Disc Size: 18.3 GB
Codec: MPEG-4 AVC
Region(s): A, B, C
THE MOVIE – 3.0/5
Plot: Planet Eternia and the Castle of Greyskull are under threat from the evil Skeletor (FRANK LANGELLA), who wants to take over the planet. A group of freedom fighters led by the heroic He-Man (DOLPH LUNDGREN) are accidentally transported to Earth by a mysterious Cosmic Key, which holds the power to make Skeletor all-powerful. Once on Earth, He-Man joins alliances with two teenagers (including COURTNEY COX) as they attempt to find the key and return home.
Quick Hit Review: I actually remember my sister taking me to see Masters of the Universe back in 1987 at the age of 6. Of course, I don’t recall much about the movie itself but for a 6 year-old boy, it likely dazzled me, though at that age, it really didn’t take much, so it doesn’t say a whole lot.

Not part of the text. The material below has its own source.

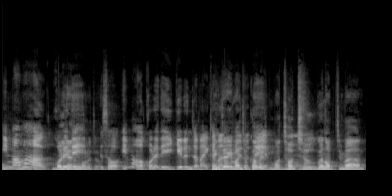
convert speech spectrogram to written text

25 years later, there’s no doubt this film is cheesy to the extreme with a sprinkling of pepperoni on top for good measure. Everything about this “epic” fantasy action-adventure probably would make today’s youth cringe from the acting from Dolph Lundgren, the half-assed story and the subpar visual effects even for that era; some elements were just as bad as Cannon’s Superman IV: The Quest for Peace. Good news is Masters is actually a better, more aptly made motion picture.
On the positive side going for the film: Director Gary Goddard, making his feature debut, though he hasn’t directed any other feature films since making his career in the writing realm. However, what Goddard accomplished bringing such a, well, unique entity into the live action territory, is nothing short of amazing. Yes, the costumes are silly and I’m not sure how the story exactly stacks up with 1983 television series, but he did an notable job, all things considered.

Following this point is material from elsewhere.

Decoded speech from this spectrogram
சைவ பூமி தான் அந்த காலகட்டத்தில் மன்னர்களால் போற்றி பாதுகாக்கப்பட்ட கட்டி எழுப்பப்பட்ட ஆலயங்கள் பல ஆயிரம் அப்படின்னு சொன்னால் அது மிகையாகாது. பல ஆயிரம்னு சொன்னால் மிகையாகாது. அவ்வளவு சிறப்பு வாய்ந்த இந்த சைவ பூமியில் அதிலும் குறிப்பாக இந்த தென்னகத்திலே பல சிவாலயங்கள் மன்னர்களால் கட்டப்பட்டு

The other great aspect to this film is the hammy but oh so good performance from a make-up/prosthetic heavy, unrecognizable Frank Langella, who chews up the scenery like a raw piece of steak. It’s certainly laughable but oh so much fun to watch each and every scene he was in, it’s only a shame He-Man was the main character as I would’ve much preferred to have followed Skeletor’s evil journey.
I suspect much of the love for Masters of the Universe possibly comes from those in their 30s with nostalgic memories for the film. Is it a good film? Absolutely not. Is it a competently made movie with regards to the source material? I’d say there’s a good amount of debate to say it was. Personally, I’m not sure if I’ll revisit the film any time soon, but I understand the passion it has from so many fans.

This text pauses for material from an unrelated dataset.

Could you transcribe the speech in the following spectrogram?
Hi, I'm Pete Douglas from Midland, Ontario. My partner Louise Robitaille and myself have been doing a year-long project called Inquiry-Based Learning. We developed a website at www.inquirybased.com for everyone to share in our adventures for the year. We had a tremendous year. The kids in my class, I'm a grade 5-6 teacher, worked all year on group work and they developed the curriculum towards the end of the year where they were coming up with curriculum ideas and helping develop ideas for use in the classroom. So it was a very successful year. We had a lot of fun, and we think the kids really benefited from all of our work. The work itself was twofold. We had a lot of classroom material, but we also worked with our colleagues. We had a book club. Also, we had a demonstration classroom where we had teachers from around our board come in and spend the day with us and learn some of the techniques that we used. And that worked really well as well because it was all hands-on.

SPECIAL FEATURES – 1.25/5
The disc includes a Feature Commentary by Director Gary Goddard and the Theatrical Trailer (1:42). Goddard’s commentary is alright as far as solo tracks providing behind-the-scenes anecdotes and how some scenes were shot, although he does do a fair amount of screen narrating.
VIDEO – 3.75/5
Masters of the Universe makes its Blu-ray debut with an average 1080p high-definition transfer. Presented with a 1.78 widescreen transfer, the film doesn’t exactly pop off the screen, but given the age, the picture is nicely cleaned up. The detail levels are sufficient enough and probably better than its DVD counterpart but it also highlights the cheap visual effects which certainly don’t look the best. Even so, this video transfer should impress fans of the movie.
AUDIO – 3.5/5
Not surprising, but the disc merely has a DTS-HD Master Audio Stereo track and for the most part is adequate but hardly overly impressive. It’s a bit more dynamic compared with the DVD’s Dolby Digital 2.0, and with the various action scenes, it does come across better as does the dialogue levels.
OVERALL – 2.5/5
Overall, Masters of the Universe is a silly movie that seems to be better regarded today than it was back in 1987. The visual effects at times is lame, the acting fairly substandard save for Frank Langella and the story is fairly thin, though given the source material (a toy line and cartoon series), one has to give credit to the writer for doing his best. Having said all that, there’s little doubt this is at least a fun flick to watch every couple of years. It’s a cheesy picture that doesn’t take itself overly seriously.
The Blu-ray is OK with good or adequate video/audio transfers but drops the ball in the features; since it is a cheap catalogue release, it’s not surprising there wasn’t anything new included.